Commission-Free Stock Trading and Impact on Individual Stock Market Participation (SMP)

Date of Award

Fall 2023

Document Type


Degree Name

Doctor of Business Administration (DBA)

Committee Chair

Beverly Smith

Committee Member

Tim Wiseman

Committee Member

Lewis Chongwony

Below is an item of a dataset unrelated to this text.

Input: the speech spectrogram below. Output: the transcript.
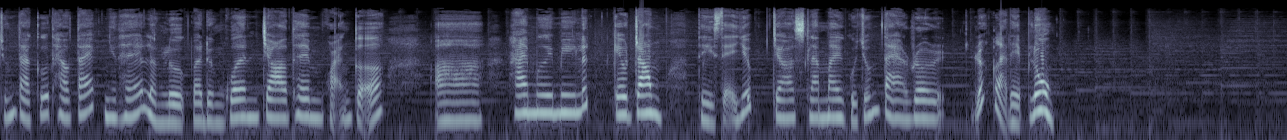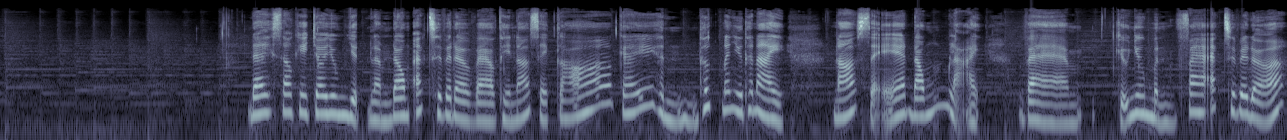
Chúng ta cứ thao tác như thế lần lượt và đừng quên cho thêm khoảng cỡ à, uh, 20ml keo trong thì sẽ giúp cho slam mây của chúng ta rơi rất là đẹp luôn. Đây, sau khi cho dung dịch làm đông activator vào thì nó sẽ có cái hình thức nó như thế này. Nó sẽ đóng lại và kiểu như mình pha activator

This research explores the impact of zero-commission stock trading on individual stock market participation across a spectrum of demographic and socioeconomic factors. The advent of online platforms offering commission-free trades has potentially democratized stock market access, which this study investigates against the backdrop of traditionally low individual engagement in stock investments. The research was a quantitative cross-sectional survey, collecting data from a diverse American demographic. A significant 41% response rate was achieved, resulting in the completion of 495 questionnaires. The analysis reveals that income is the dominant factor influencing stock market involvement, accounting for 21% of the variance in participation rates; higher earners are more likely to invest. The allure of zero-commission trading stands out as a strong predictor of SMP accounting for 15% variance in participation while widespread adoption of smartphones and trading apps accounting for (4%). Financial knowledge and awareness was equally a significant predictor, contributing to 6% variation in SMP. Additionally, gender and age accounted for 3% and 4% variance respectively. The research underscores critical areas for policy and educational interventions, such as increasing financial literacy to bridge the gender gap and extending market access to lower-income groups. By shedding light on these factors, the study provides a comprehensive understanding of the recent shifts in stock market participation dynamics, highlighting the transformative potential of zero-commission trading in an increasingly digital financial landscape.